It does seem to be the case that women’s cycling is on the up. I’ve just got my 4th Cat license and have a diary full of women’s races, but I know that just a few years ago that wouldn’t have been possible. It seems the sport is getting more popular and receiving more credit that it ever has before. Why do you think that is? Is it just down to the Olympics, or are people’s attitudes just changing over time?

I think the whole build up of having the home Olympics is the main thing…the women’s road race was just spot on – you couldn’t have written that any better. That’s how it started…but it’s the whole build up, and everyone putting all this funding into sport, I think that’s what’s done it. I think probably the Olympics was the main catalyst…how well Lizzie did and how well the girls did on the track… people have realised that actually you can still be girly.

So do you think it makes a big difference having feminine role models in the sport?

It makes a massive difference. Back when I started no one ever had their nails done, whereas now they’re all getting that stuff. That’s not me, but it’s all part of it. I think that’s what really appeals to the girls, that they’re good bike riders but can still be glamorous. The whole stigma has changed, and it’s just going to get better.

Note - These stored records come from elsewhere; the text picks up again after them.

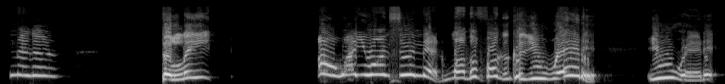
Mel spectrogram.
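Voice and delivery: high and loud, almost crying out; scolding a woman who unsent her message; outraged yelling. Real, not acted. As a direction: shout it at whoever left you on read. Ranting at someone who unsent.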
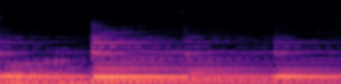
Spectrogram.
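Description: Piano playing a steady rhythm exercise with one hand striking four quick notes against each slower note of the other hand, sustained harmonic tones with distinct attacks repeating about every half second.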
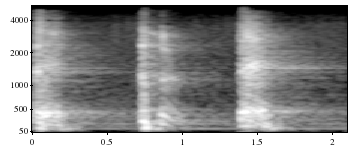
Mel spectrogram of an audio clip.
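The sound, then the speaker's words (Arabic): Three throat clearings in quick succession, each a short, rough burst with brief gaps between them. “حتى قال العلماء انتبه لهذا لو أن رجلا تنحنح لغير ضرورة”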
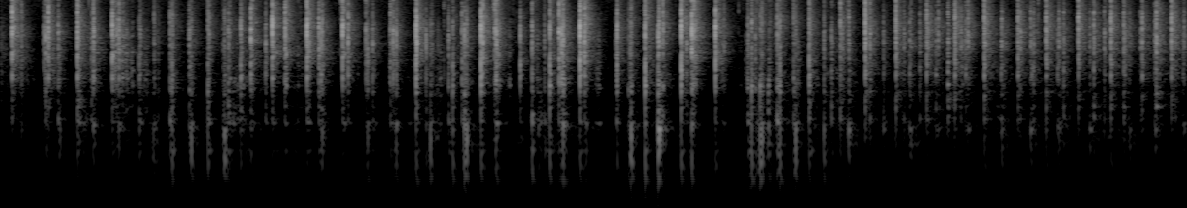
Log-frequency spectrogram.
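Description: An empty, hollow pink hard-plastic iPad cover with cutouts is held in the hands and fast-tapped with very long acrylic nails, with rings on the fingers. A rapid, steady run of dozens of sharp, bright plastic clicks follows, each dying away almost instantly with almost no low end.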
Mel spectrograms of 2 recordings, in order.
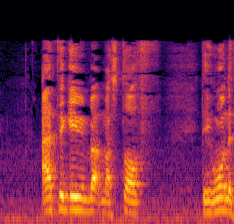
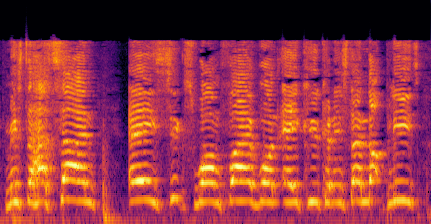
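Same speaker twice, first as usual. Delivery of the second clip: higher, louder formal summons; a hint of the official; 9 semitones higher, 5 dB louder than usual. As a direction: call the name out like a clerk. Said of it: "So they're like".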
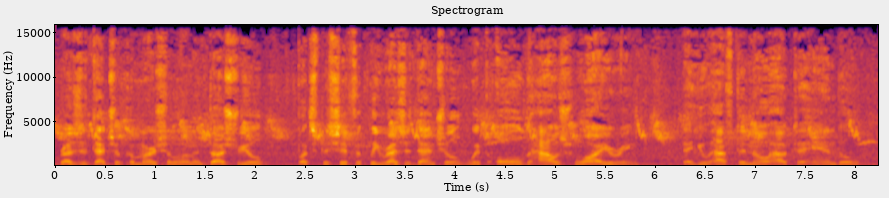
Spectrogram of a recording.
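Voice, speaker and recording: A man with an American accent speaks at a moderate pace in a fairly high pitch, his intonation fairly even, over noticeable background noise. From New Jersey (South Orange, Little Falls), born Brooklyn. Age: 50s. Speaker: electrician, business owner. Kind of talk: live commercial interview.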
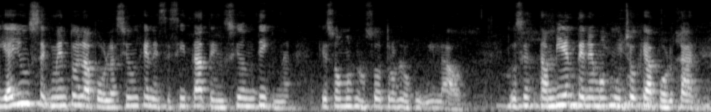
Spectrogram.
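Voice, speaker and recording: A woman speaks at a fairly quick pace and a fairly high pitch, with ordinary pitch variation. The recording has audible room echo and noticeable background noise. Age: 60s. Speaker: former legislator. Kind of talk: panel discussion.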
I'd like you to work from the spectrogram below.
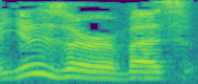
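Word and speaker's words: Uzurv: Yeah, Userve, I like to say it rhymes with reserve, right?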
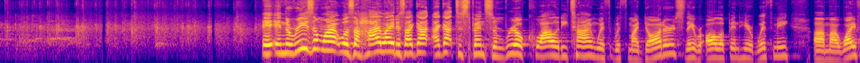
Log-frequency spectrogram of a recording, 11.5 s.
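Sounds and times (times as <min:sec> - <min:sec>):
audience applause: 0:00.0 - 0:03.5
speech: 0:03.5 - 0:11.4.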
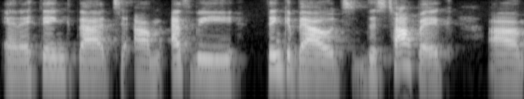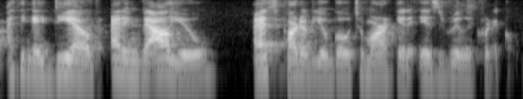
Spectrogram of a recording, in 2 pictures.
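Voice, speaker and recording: A woman's voice: deep voice, steady tone, a little slow, bright, forceful tone. A woman co-hosting a live stream, giving conversational startup advice as a founder. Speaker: show co-host and startup founder.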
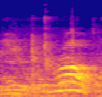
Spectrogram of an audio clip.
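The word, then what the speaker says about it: ρ: Siapa yang tahu bacanya? Ro. Dibacanya ro bukan P ya.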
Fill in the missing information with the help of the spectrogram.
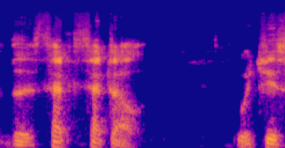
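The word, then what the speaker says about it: Set Setal: we had a movement in senegal called the set settle which is spelled s e t like i said s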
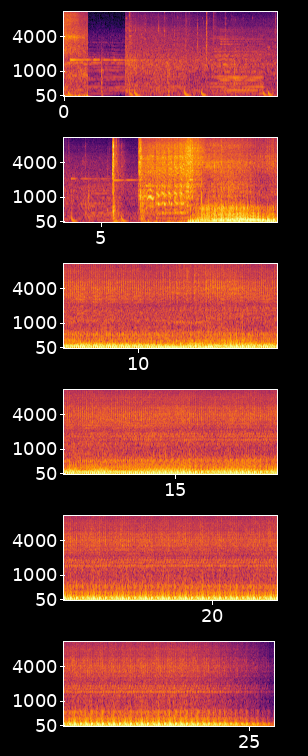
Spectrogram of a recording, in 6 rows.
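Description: A car with an M20 engine starts up after some brief clatter and then runs loudly with a steady, close engine rumble for about twenty seconds before the sound tails off.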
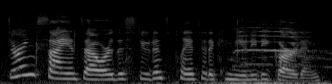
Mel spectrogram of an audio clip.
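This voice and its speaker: A woman reading a children's picture book aloud, with expressive, drawn-out emphasis. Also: on the high side, a little hiss or hum, poor audio. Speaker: storyteller at an animal sanctuary.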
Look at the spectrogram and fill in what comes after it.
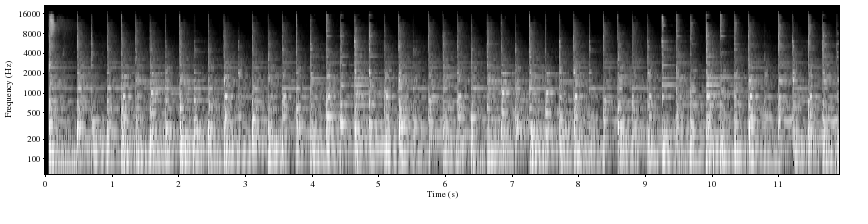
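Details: Steady rhythmic instrumental music with a regular beat fills the recording, with no animal sounds heard.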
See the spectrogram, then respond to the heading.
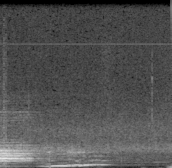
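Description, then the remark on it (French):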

Do you know much about the #fanbackedwomenscycling initiative that Stef and the team are involved with? What are your thoughts on it?

I think it’s an absolutely fantastic idea. All the reports I’ve had from these race training sessions…have been brilliant. It’s another way of finding new talent to come through. I’ll be a bit blunt…I understand [beginners] have got to start somewhere, but I don’t want them starting in my race. Giving the 4th Cats their own races is a brilliant idea and has made such a difference to our racing.

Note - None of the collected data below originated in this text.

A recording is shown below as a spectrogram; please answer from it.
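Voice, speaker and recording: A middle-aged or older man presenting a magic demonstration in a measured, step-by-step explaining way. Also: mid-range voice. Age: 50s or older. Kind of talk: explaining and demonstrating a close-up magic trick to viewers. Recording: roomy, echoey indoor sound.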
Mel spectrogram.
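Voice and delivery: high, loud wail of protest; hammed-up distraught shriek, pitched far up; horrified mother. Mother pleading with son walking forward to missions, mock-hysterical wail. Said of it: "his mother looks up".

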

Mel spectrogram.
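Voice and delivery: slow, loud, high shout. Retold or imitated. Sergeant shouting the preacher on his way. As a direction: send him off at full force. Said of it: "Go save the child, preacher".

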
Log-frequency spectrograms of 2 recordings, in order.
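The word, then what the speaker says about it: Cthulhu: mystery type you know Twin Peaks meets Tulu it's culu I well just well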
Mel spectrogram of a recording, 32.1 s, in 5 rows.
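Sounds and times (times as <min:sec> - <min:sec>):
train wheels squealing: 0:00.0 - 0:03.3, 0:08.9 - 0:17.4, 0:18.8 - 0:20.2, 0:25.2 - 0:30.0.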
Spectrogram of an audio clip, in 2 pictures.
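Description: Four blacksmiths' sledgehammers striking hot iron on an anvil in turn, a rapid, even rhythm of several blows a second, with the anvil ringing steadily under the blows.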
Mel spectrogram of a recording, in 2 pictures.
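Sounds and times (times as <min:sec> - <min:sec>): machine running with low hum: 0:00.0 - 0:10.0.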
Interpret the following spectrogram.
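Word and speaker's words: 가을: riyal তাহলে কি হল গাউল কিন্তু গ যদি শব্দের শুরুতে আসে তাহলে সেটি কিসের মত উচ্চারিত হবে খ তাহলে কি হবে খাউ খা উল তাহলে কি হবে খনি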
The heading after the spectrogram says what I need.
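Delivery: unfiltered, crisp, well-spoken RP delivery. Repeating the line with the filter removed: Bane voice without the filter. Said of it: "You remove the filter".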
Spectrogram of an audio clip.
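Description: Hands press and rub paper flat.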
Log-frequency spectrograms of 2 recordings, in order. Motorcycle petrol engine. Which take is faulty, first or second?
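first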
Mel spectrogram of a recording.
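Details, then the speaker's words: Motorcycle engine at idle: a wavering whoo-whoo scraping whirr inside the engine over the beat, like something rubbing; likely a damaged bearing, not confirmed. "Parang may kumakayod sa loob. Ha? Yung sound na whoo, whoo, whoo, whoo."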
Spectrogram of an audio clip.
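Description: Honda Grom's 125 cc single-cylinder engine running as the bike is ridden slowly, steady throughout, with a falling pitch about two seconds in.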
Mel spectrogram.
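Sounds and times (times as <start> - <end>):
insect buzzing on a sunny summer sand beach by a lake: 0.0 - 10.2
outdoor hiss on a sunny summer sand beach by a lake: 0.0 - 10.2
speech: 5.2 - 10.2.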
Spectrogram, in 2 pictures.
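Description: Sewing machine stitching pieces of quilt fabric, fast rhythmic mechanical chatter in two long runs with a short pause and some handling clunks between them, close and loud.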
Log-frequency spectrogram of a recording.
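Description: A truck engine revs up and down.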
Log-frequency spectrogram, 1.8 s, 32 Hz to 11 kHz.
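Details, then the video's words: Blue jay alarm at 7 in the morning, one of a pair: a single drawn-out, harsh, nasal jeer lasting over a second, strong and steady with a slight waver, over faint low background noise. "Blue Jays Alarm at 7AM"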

Matrix RA are supporting the Bedford 3 Day in May. Do you think there are enough women’s races in the UK?

I do. I mean, I race a lot with the men so it doesn’t really bother me, I’ll just go out with the men. But I think there are plenty. Bedford’s going to be great this year.

What races are in the diary, and which are you most excited about?

This season I’m very excited about the Johnsons Health Tech tour again, I would like to wear the sprinter's jersey again and also have a stage win.

Another race I'm looking forward to is the National Crit Championships and the Road Champs. I also hope that we get a chance to ride as a team in Europe in some stage races.

What are your goals for the season? What are you most looking forward to and what do you want to achieve?

What I’m most looking forward to is working as a team. I had a great comeback year racing with VC St Raphael, they were an amazing help, but I am looking forward to riding for a more structured team. [Matrix RA] have got some of the top girls in the UK. Whatever my role will be, it will be done properly.

My goals: just to keep progressing forward in my sport and getting better and better all the time. Ultimately I would like to turn pro one day so this to me is a stepping stone. The opportunities are there, I’ve just got to grab them.

Matrix Fitness Racing Academy 2013:
Jo Tindley
Emma Grant
Gabby Day
Harriet Owen
Corrine Hall
Jessie Walker
Mel Lowther
Hannah Walker

You can follow Jo on Twitter at @jltindley and follow the team’s progress at @onthedrops

http://www.onthedrops.cc

3 user comments

Oldest firstNewest firstBest rated

Interesting that she has a slightly different view on the gender difference within the sport to that expressed by others. Admittedly, she's still at 4th cat, and may feel differently by the time she's wearing a rainbow jersey or whatever.

Good luck Jo!

Last night I would have considered trading a very loud baby for a really nice bike.

posted by notfastenough [3475 posts]
19th March 2013 - 11:52

2 Likes

I don't think 4th cat with the reported placings, even starting at 4th a rapid rise through the levels should be happening, plus placings in last year's Johnson series. Closer to 1st, I would think. NOt that this is a big issue in UK women's racing, as ability shows up whatever the licence says.

Doc

posted by doc [167 posts]
19th March 2013 - 12:14

3 Likes

apologies, that was an editing error. the fourth cat bit was part of the question Big Grin

Dave Atkinson's picture

posted by Dave Atkinson [7506 posts]
19th March 2013 - 15:20

3 Likes